The most serious safety concern on a Nice beach is likely to be the sun. There are no biting insects and the water harbours few hidden dangers except for jellyfish which are endemic in the Mediterranean and can be a serious problem. See more.
The baie des anges is not beset by strong and invisible currents. What you see is what you get. If winds are whipping up the sea and it looks agitated and dangerous, it is.
When in doubt, pay attention to the flags that fly from the beaches between May and September. There are five flags: a blue flag means clean water; a yellow flag means that the water quality makes bathing inadvisable; a green flag means that sea conditions are safe; an orange flag means that swimming is dangerous either because of an agitated sea, currents, jellyfish or other condition; a red flag means that swimming is forbidden. All beaches with lifeguards and first-aid stations fly flags.

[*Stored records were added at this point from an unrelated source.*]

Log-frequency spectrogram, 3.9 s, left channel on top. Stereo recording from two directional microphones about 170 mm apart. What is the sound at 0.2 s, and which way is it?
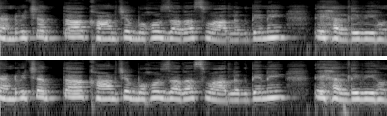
Speech, 25° right (ahead or behind).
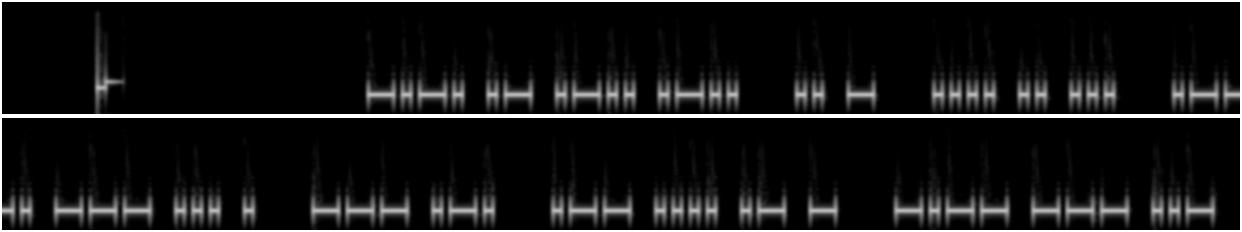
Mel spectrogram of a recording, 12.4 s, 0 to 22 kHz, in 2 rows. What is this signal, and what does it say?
Morse code, heard as a keyed tone, about 28 wpm, 700 Hz. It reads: CALL IT HIS POSE OR WHAT YOU
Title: Sentences from Top 1000 Words - Review Part 2 - 28wpm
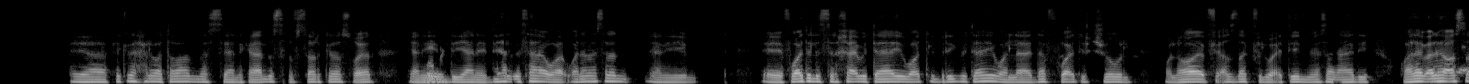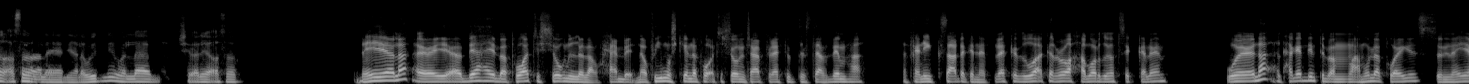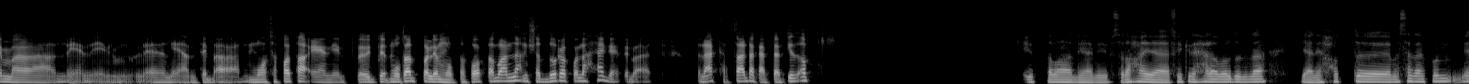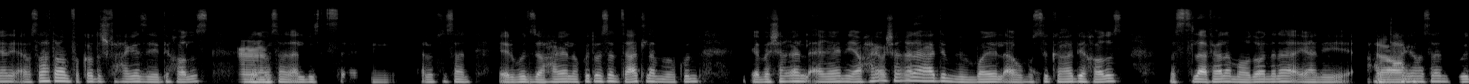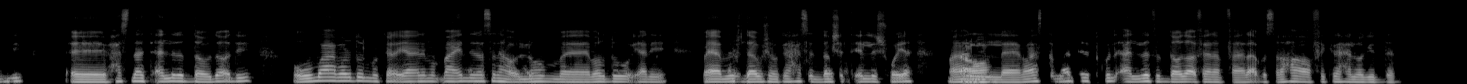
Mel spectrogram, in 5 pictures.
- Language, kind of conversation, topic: Arabic, advice, إزاي أقدر أسترخى في البيت مع الدوشة والمشتتات؟
- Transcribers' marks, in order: in English: "الbreak"; background speech; other background noise; in English: "airpods"; tapping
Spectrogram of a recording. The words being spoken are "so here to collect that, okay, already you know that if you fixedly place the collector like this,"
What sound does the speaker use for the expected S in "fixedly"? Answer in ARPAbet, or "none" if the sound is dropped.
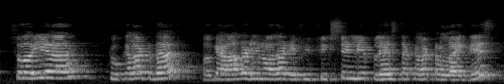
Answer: SH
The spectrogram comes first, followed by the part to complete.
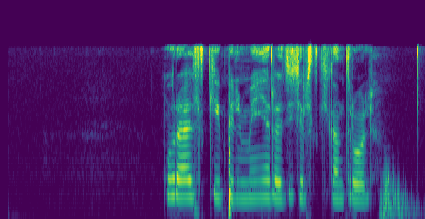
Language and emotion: Russian, neutral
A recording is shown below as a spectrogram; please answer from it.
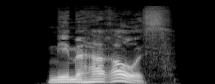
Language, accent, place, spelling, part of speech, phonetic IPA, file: German, Germany, Berlin, nehme heraus, verb, [ˌneːmə hɛˈʁaʊ̯s], De-nehme heraus.ogg
- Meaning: inflection of herausnehmen: 1. first-person singular present 2. first/third-person singular subjunctive I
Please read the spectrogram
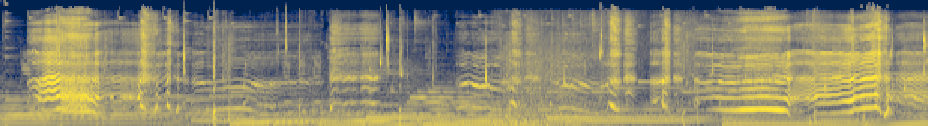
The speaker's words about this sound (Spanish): Pero siguió llorando igual, derramando litros de lágrimas hasta que había una gran alberca a su alrededor que alcanzaba la mitad del pasadizo.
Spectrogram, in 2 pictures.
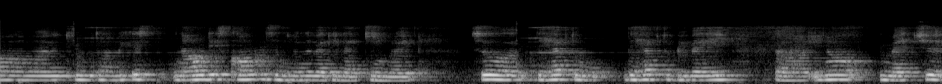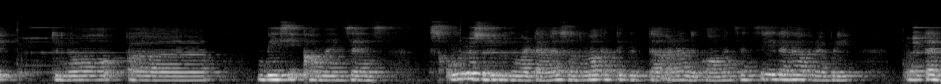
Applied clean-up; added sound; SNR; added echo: neural separator model SepFormer DNS4.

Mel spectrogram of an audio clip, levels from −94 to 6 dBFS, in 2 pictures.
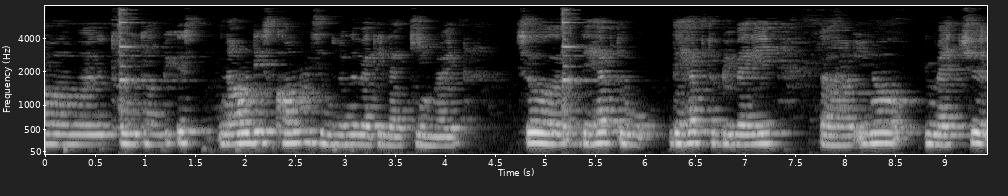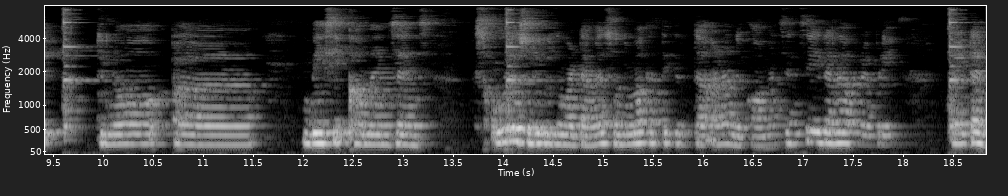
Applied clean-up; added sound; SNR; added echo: classical method WPE with log-MMSE.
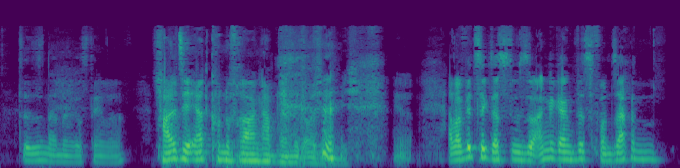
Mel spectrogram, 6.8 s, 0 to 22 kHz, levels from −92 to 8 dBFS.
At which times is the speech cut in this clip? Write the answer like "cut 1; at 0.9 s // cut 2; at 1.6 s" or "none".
none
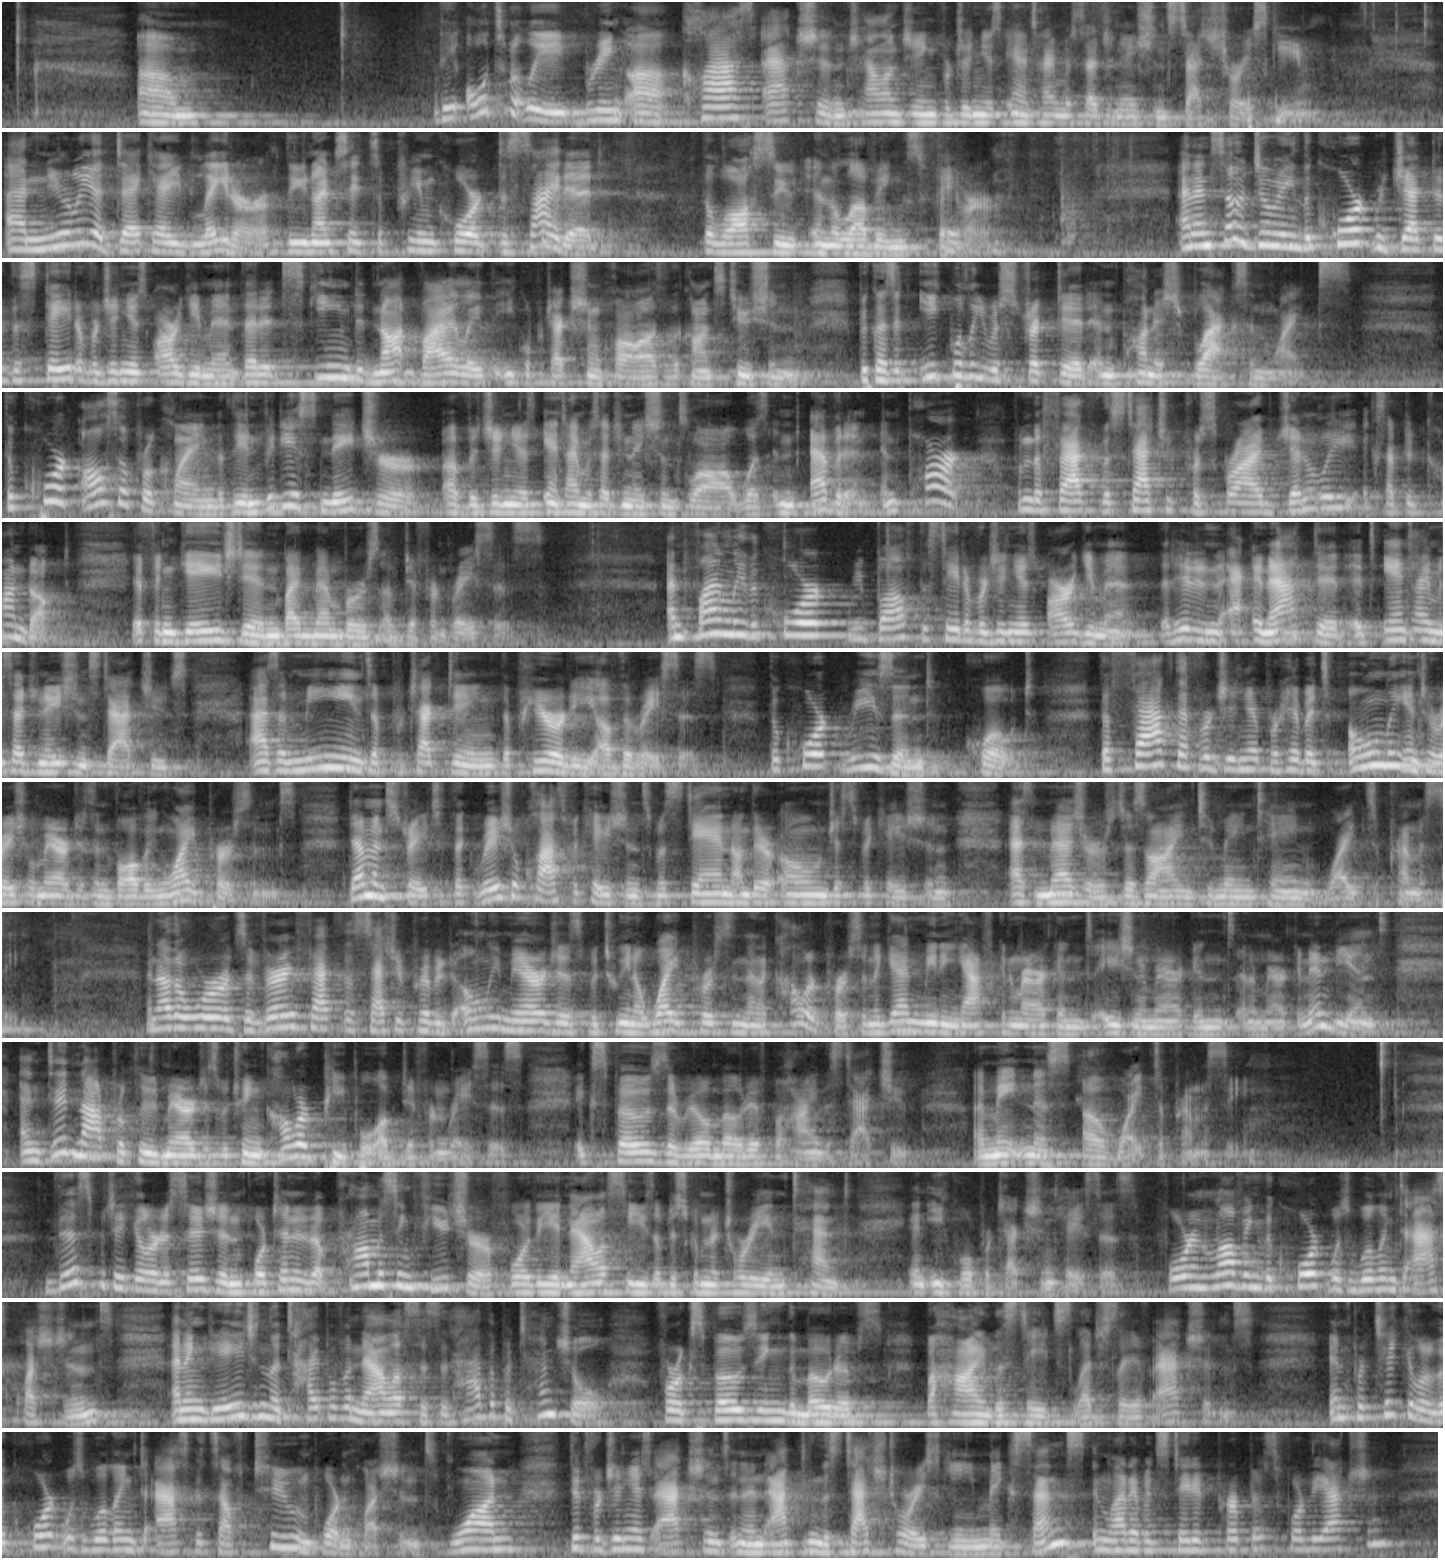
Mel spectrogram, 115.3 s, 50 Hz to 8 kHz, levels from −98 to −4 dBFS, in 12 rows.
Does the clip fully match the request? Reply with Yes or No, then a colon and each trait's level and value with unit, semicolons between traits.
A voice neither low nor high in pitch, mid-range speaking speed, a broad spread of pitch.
Yes: medium, 155 Hz; average, 155 wpm; wide, 6.3 semitones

On public beaches, there are lifeguards on duty daily from 9am to 6.30pm from mid-June through mid-September. Three public beaches also have lifeguards on weekends from mid-May to mid-June. All private beach-restaurants have lifeguards on duty daily from mid-May to September. You can tell that lifeguards are on duty on a public beach if there are flags flying. Otherwise, see this list of public beaches with lifeguards and a first-aid station:
- Carras (lifeguards also from mid-May to mid-June)
- Forum (lifeguards also from mid-May to mid-June)
- Beau Rivage (lifeguards also from mid-May to mid-June)
There's also a special boat that patrols the Baie des Anges ready to assist swimmers in trouble.